In advance of a Senate hearing on voter protection from robocalls, CMOR reached out to the committee to share the concerns of the survey and opinion research profession with legislative solutions that could be discussed.

The Senate Rules Committee will hold a hearing on February 27, 2008, titled "PROTECTING VOTERS AT HOME AND AT THE POLLS: LIMITING ABUSIVE ROBOCALLS AND VOTE CAGING PRACTICES."

In a February 12 letter, CMOR said that, as an advocate for individual privacy, we seek "to protect consumers from telephone harassment and unwanted telemarketing calls." However, we remain "concerned that some legislative solutions intended to protect consumers from unwanted automated calls (by requiring extra disclosures or adding such calls to the national Do Not Call Registry) may inadvertently circumscribe legitimate survey and opinion research calls."

Some in our industry "conduct political research using automated dialing systems, technology which makes the research process feasible and affordable and prevents telephone interviewers from accidentally dialing unintended respondents.
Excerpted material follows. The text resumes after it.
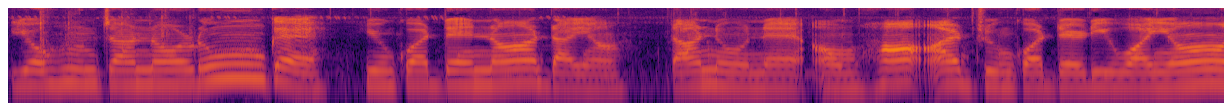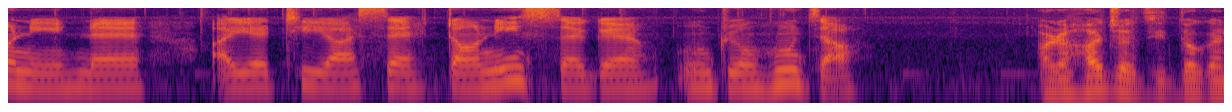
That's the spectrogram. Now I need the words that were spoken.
Yohunjanorunge yungwa denadayan. Danune amha arjungwa deri wayani ne ayetiase tanisege unjuhunza. Arahaja zidoga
In addition, some members of the profession (such as Rasmussen and Survey USA) make use of interactive voice response (IVR) systems to conduct polls, sometimes referred to as 'robopolls.' Still other researchers use automated dialing and announcing devices (ADAD) to send messages to recruit respondents for political research." CMOR emphasized that these kind of "legitimate research activities do not attempt to sway the opinion of a respondent, induce or suppress activity, sell any products, goods or services, or fundraise."

Since "CMOR has met with the staff responsible for such legislation in the House of Representatives and each has expressed interest in making minor amendments to their bills in order to protect the integrity of the research process," our membership "sincerely hopes" that Senate Rules Committee Chair Diane Feinstein (D-CA) and her committee members will "be similarly receptive to assistance in order to protect legitimate research practices in any legislation" that might be considered at or resulting from the robocall-focused hearing.